The New York game of base ball came to Hartford in the summer of 1862. The team was actually formed on June 13, 1862 in Bushnell Park west at 6:30 p.m. when interested men came together to play the game by the New York rules. On June 30, 1862, the team was formerly organized and called the “Charter Oak Base Ball Club.” Officers elected were: Gershom B. Hubbell, President; James B. Burbank, Vice President; Charles A. Jewell, Secretary and Treasurer; Thomas Hollister, G. F. Hills and E. H. Lane, Directors. The club limited its membership to 40. The mission of the Charter Oak nine was to “establish on a scientific basis the health-giving and scientific game of base ball, and to promote good fellowship among its players.” The regular playing days in the park were Monday, Wednesday and Friday.
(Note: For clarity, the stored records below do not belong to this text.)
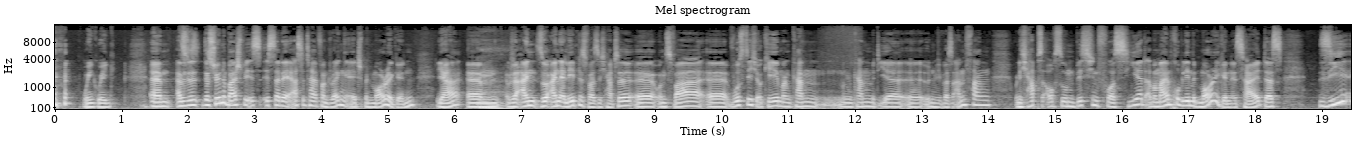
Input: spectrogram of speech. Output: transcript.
Wink, wink. Ähm, also das, das schöne Beispiel ist, ist da der erste Teil von Dragon Age mit Morrigan. Ja, ähm, oder ein, so ein Erlebnis, was ich hatte. Äh, und zwar äh, wusste ich, okay, man kann, man kann mit ihr äh, irgendwie was anfangen. Und ich habe es auch so ein bisschen forciert. Aber mein Problem mit Morrigan ist halt, dass sie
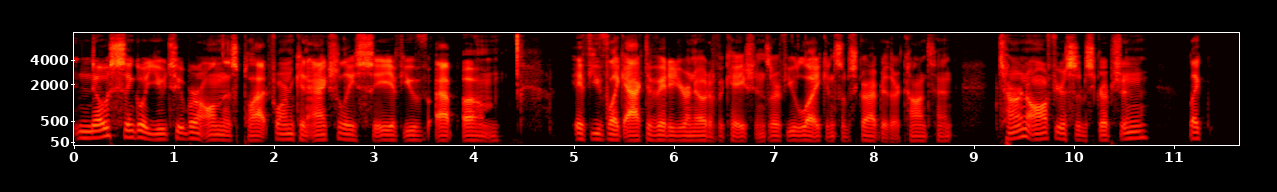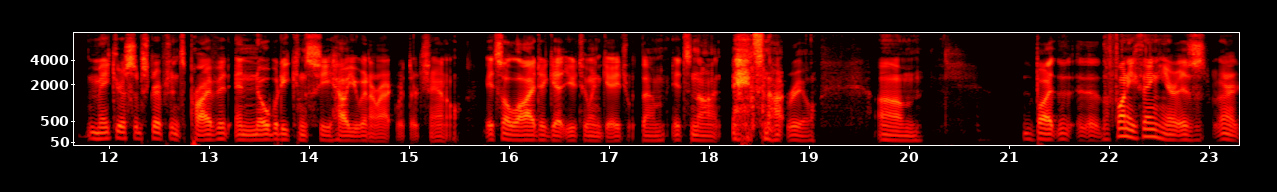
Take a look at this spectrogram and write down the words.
No single YouTuber on this platform can actually see if you've um if you've like activated your notifications or if you like and subscribe to their content. Turn off your subscription, like make your subscriptions private and nobody can see how you interact with their channel. It's a lie to get you to engage with them. It's not it's not real. Um but the funny thing here is, or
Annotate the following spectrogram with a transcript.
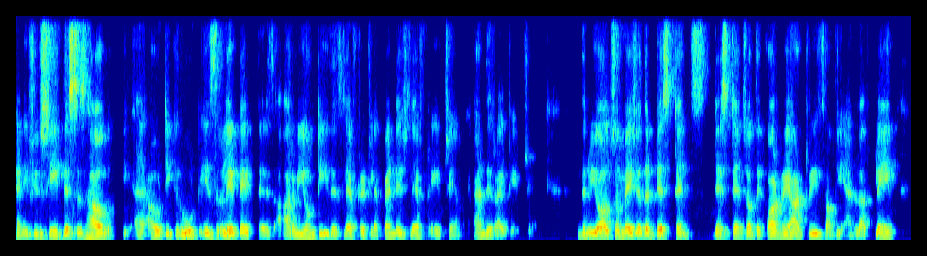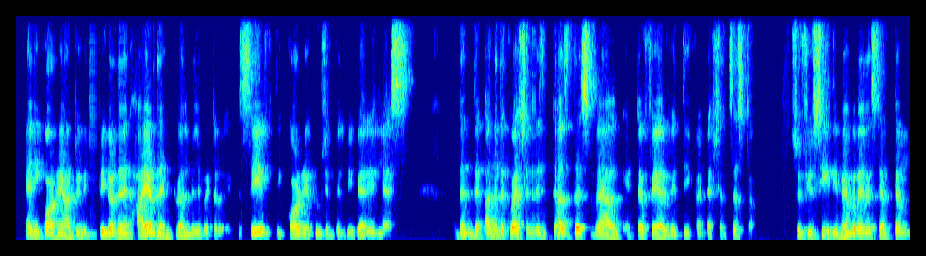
And if you see, this is how the aortic root is related. There is RVOT, there's left atrial appendage, left atrium, and the right atrium. Then we also measure the distance, distance of the coronary artery from the annular plane. Any coronary artery which is bigger than, higher than 12 millimeter is safe. The coronary occlusion will be very less. Then the, another question is, does this valve interfere with the conduction system? So if you see the membranous septum,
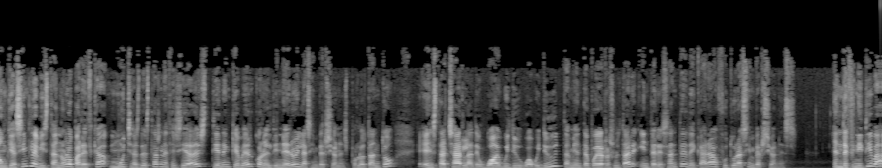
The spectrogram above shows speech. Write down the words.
Aunque a simple vista no lo parezca, muchas de estas necesidades tienen que ver con el dinero y las inversiones. Por lo tanto, esta charla de Why We Do What We Do también te puede resultar interesante de cara a futuras inversiones. En definitiva,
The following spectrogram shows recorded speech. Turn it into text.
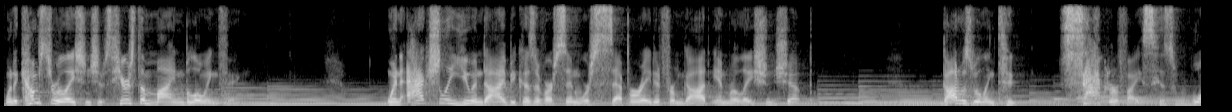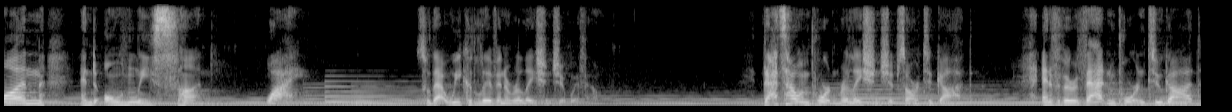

The club was inspired by its president, Gershom B. Hubbell, a native Bridgeport boy who was employed as a telegrapher at the American Telegraph office on Main Street. James Burbank was a clerk; Charles Jewell, aged 21, was a clerk at his father’s hide and leather business, Pliny Jewell & Sons; Enos A. Lane was a 20 year old clerk at George S. Lincoln Company, iron founders of Hartford; George F. Hills, aged 25, a teller at the State Bank; and Thomas A. Hollister, aged 30, who was just returned from New York as an apprentice bookbinder. All of these founders, except Burbank, lived out their lives in Hartford.
On July 17, 1862 the first nine were temporarily appointed. They were Messrs. Branch, the Bunce twinsFrederick and Henry LeeHenry Yergason, Dickinson, Burbank, Hills, Hollister and Gershon Hubbell. By 1867, Hubbell and the Bunce twins played in every game the Oaks ever played. Subsequent years brought in new first nine appointments including Trinity College student and hurler Si Blackwell and Ed Jewell.
By the end of 1862 and throughout 1863, the team petered out due to the war and picked up only slightly in 1864. On August 18 the Oaks defeated the Collinsville club 28-7. November 3rd saw the Oaks defeat Yale 44-32. A return game that year was cancelled due to the weather and made the Courant comment “guess they won’t go unless the game is played with snowballs.”
By the end of the war in 1865, the game picked up popularity as soldiers returned home. The Oaks won most of their games that year. Spectators gathered to watch the games along the banks of the Hog River in the park. On July 31, 1865, the oaks played Harvard in Worcester. Harvard throughly defeated the Oaks 35-13. Even though they lost, the Oaks were presented a miniature silver bat by J. G. Belden in a rosewood case. An attached note exclaimed that the bat was made from the original charter oak wood and was to represent the championship of the State of Connecticut. The club was to keep the bat unless they lost a challenge from another Connecticut team.
The Oaks had a first nine, a second nine and a “muffin team,” as was the custom in the era for base ball clubs. Many friendly games were held in Bushnell Park by this historic team including the Atlantics of Brooklyn, The Unions of Morrisania (the Bronx), the Philadelphia Athletics, The Eons of Portland (Maine), the Lowells (Massachusetts), Harvard, Yale and Trinity. The Pequots of New London finally defeated the Oaks after three years to take the Championship of the State of Connecticut.
After 1870, the Oaks were all but gone but they put Hartford on the map with as an extraordinary base ball team.